EXERCISE INPUTS:
+ + +
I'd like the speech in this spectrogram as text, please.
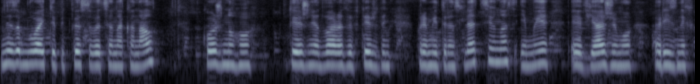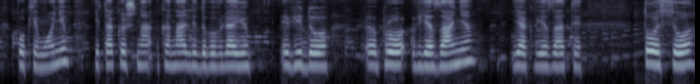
Не забувайте підписуватися на канал. Кожного тижня, два рази в тиждень прямі трансляції у нас, і ми е, в'яжемо різних покемонів. І також на каналі додаю відео е, про в'язання, як в'язати то сьо.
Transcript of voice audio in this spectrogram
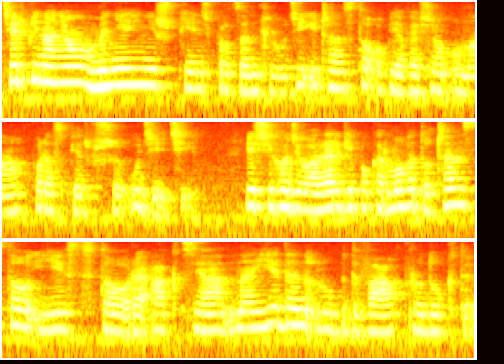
Cierpi na nią mniej niż 5% ludzi i często objawia się ona po raz pierwszy u dzieci. Jeśli chodzi o alergie pokarmowe, to często jest to reakcja na jeden lub dwa produkty.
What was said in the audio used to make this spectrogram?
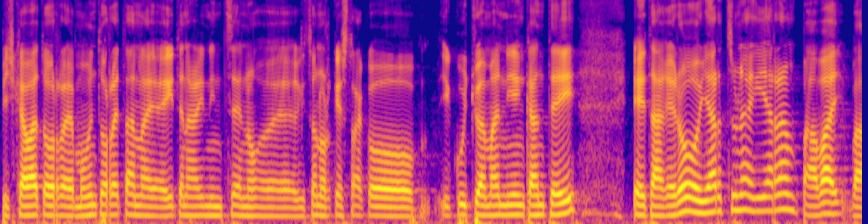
pixka bat hor, eh, momentu horretan eh, egiten ari nintzen eh, gizon orkestrako ikutxua eman nien kantei, Eta gero oi hartzuna egiarran, ba, bai, ba,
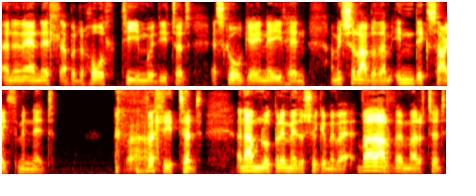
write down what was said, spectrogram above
yn, yn ennill a bod yr holl tîm wedi twyd esgogio i wneud hyn a mi'n siaradodd am 17 munud. Wow. Felly, tyd, yn amlwg bod e'n meddwl siw gymryd fe. Fel arfer mae'r tyd,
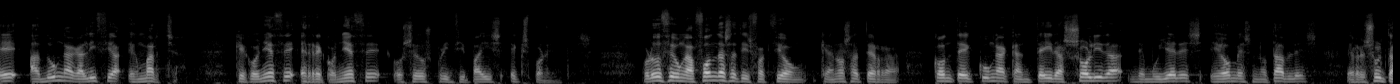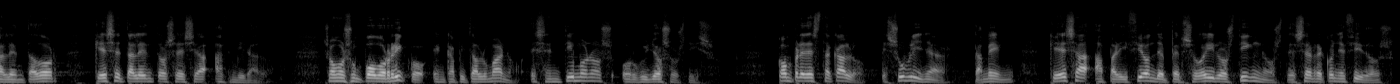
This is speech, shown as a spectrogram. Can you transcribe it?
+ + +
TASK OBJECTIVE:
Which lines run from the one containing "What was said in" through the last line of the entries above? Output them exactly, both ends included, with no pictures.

SOLUTION TO THIS PROBLEM:
What was said in the audio used to make this spectrogram?
pixka bat hor, eh, momentu horretan eh, egiten ari nintzen eh, gizon orkestrako ikutxua eman nien kantei, Eta gero oi hartzuna egiarran, ba, bai, ba,
write down what was said, spectrogram above
yn, yn ennill a bod yr holl tîm wedi twyd esgogio i wneud hyn a mi'n siaradodd am 17 munud. Wow. Felly, tyd, yn amlwg bod e'n meddwl siw gymryd fe. Fel arfer mae'r tyd,
This is speech, shown as a spectrogram. Can you transcribe it?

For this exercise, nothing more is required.